Text by Miriam AG
The arts have always been about sharing. Subjective interpretations of shared experiences are displayed both for the artist themselves and also for the audience. In this sense, art provides an incredibly accessible means of delivering information. These insights underlie the motivation behind the Multiverse Concert Series, a project that produces live music performances inspired by current developments in science. Above all, the Multiverse Concert Series is an open space for sharing ideas and sparking new dialogues about the future we want to live in together.
David Ibbett, the founder and director of the Multiverse Concert Series, has been composing science-inspired music for much of his career. His mum is a piano teacher and his dad is a research chemist back in England, so the combination of music and science came naturally.
Based in Boston, Ibbett created the project to establish a highly collaborative community of scientists, artists, musicians, performers, and thinkers. These efforts’ final, immersive product can include live music, scientific demonstrations, lectures, visual arts displays, and surround-sound electronics. It took several iterations to refine the recipe of combining lecture and music. Still, the current format is working well – and recently adapted for streaming in partnership with the Boston Museum of Science.
We believe that together, the combined insights of artists and scientists from different disciplines can reveal the world in its truest sense – immersing both the mind and emotions in a diversity of topics. Cosmology can be illuminated through paintings – translating unimaginable scales to present human experience, the movements of living cells can inspire a ballet, and the plight of coral reefs brought home by elegies for lost biodiversity. Ibbett told CLOT Magazine.
They think of a science lecture as a performance in its own right. Scientists are passionate people, and when they speak about their work they open up a window into a new world of discovery – much as a piece of music can open us up to new emotional potential. Putting science lectures and musical pieces alongside each other allows this inspiration to flow back and forth. Music can create an emotional stage for the science to stand on – enhancing its sense of purpose – and science concepts can be meditated upon during a musician’s live performance is what makes Multiverse so special, Ibbett continues.
The concert series’ most recent audiovisual project is titled Dendritic (2019). Composed and animated for the Charles Hayden Planetarium and the Boston Museum of Science, Dendritic was created in collaboration with mechanical engineer Irmgard Bischofberger. Bischofberger researches mechanisms of pattern formation in fluid and soft materials at MIT, and the work of her graduate student Qing Zhang provided the scientific basis for Dendritic.
Zhang studies patterns of transitory growth in fluid systems, and “dendritic growth” specifically describes the projection of finger-like structures created by fluids in confined environments.

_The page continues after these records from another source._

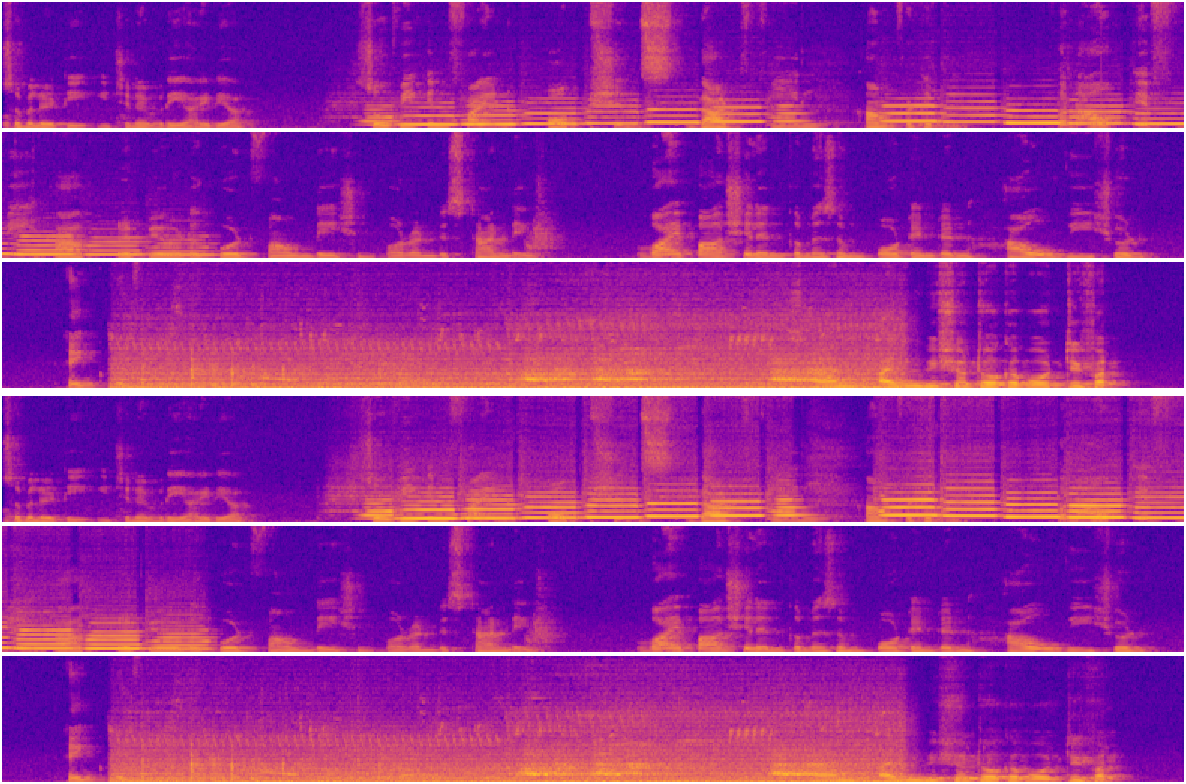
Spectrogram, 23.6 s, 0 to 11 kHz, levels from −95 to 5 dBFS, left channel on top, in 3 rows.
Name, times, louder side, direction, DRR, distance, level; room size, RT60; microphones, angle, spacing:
voice 1, 0.0-1.6 2.4-5.4 5.7-6.4 7.0-11.6 12.1-15.5 16.2-17.2, left 1 dB, 10° left, 1.2 m, -29 dB
Wind instrument woodwind instrument, 2.4-5.4 5.8-9.3, right 5 dB, 60° right, 0.6 m, -17 dB
sound 1, 16.5-21.8, equal, 10° right, 1.3 m, -21 dB
voice 2, 20.7-23.1, left 2 dB, 70° left, 1.9 m, -20 dB
13.0 x 7.5 x 3.5 m
head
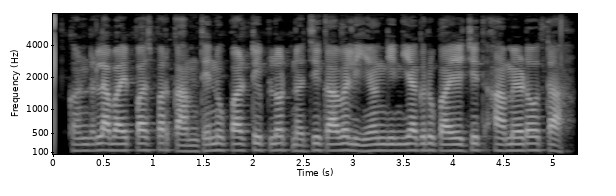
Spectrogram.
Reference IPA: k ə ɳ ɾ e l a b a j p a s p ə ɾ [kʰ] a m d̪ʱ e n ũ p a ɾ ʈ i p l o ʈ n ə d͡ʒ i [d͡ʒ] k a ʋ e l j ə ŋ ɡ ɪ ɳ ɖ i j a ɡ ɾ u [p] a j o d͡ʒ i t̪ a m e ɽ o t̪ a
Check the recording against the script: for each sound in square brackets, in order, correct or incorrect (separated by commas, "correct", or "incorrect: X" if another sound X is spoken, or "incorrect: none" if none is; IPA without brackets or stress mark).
incorrect: k, incorrect: none, correct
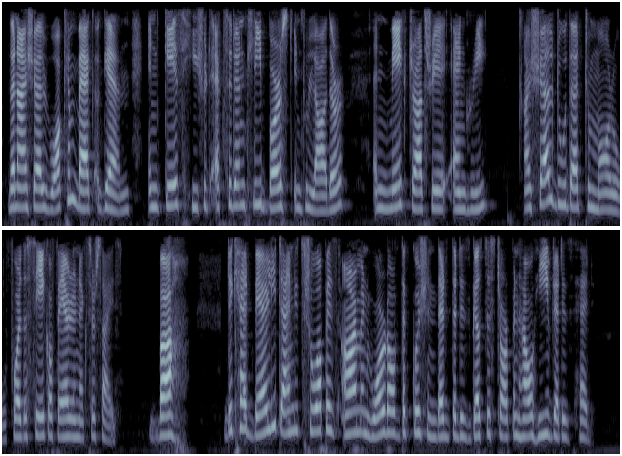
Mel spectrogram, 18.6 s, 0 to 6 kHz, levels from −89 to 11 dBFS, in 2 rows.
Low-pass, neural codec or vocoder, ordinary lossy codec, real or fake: 5.4 kHz; none; MP3, 48 kbps; real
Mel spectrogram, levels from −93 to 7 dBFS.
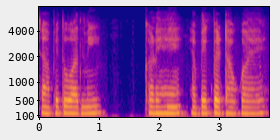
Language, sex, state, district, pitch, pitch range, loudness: Hindi, female, Uttar Pradesh, Lalitpur, 170 Hz, 165-175 Hz, -20 LUFS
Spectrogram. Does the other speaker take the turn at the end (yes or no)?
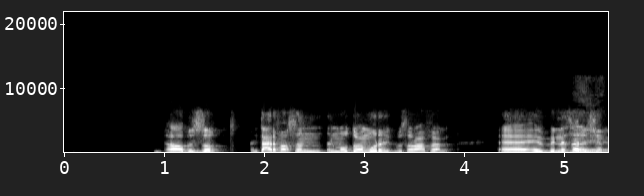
no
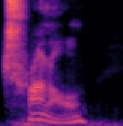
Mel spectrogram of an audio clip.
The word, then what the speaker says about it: treenail: The second method is treenails and honestly, this is the one that changed my thinking the most. A treenail, sometimes pronounced trunnel, is simply a wooden peg used as a fastener.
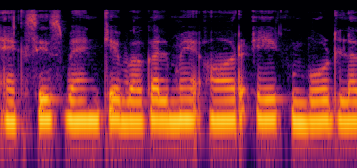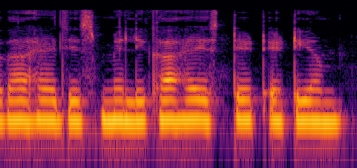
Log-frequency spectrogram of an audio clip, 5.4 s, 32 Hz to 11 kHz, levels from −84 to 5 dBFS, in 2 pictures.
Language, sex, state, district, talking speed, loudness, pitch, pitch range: Hindi, male, Assam, Kamrup Metropolitan, 170 wpm, -16 LUFS, 170 Hz, 165-170 Hz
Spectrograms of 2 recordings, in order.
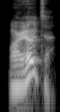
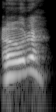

Inspired by videos of this pattern’s formation, Ibbett composed the music for Dendritic through a process of “sonification,” wherein he converted visuals of dendritic growth into sheet music. The final video had the finger-like structures colourfully undulating and proliferating in time to music, with animations by Jesse Fletcher and Ibbett’s melody played by cellist Jesse Christon. Showcased at the Hayden Planetarium, Dendritic is a playful amalgamation of material science, music, and animation.
While these “dendritic” structures are ubiquitous in nature, their beauty and complexity can easily go unnoticed in everyday life. Zhang, Bischofberger, and Ibbett’s integrative work bring this fascinating growth pattern to the forefront of the viewer’s mind, eliciting an awe-inspiring, newfound appreciation for the natural world and the detail-oriented findings of specialised science. This applies to all of the Multiverse’s projects.
By “making the distant real,” musically and visually communicating what can occasionally be complex or intimidating scientific findings to observers, the Multiverse Concert Series reminds concert-goers of the shared element of discovery inherent to art and science. Both fields spark in all of us wonder, curiosity, and creativity, offering us diverse avenues for understanding our world.
Their next stream concert, Your Brain On Sleep, is on August 20th. Free with registration here.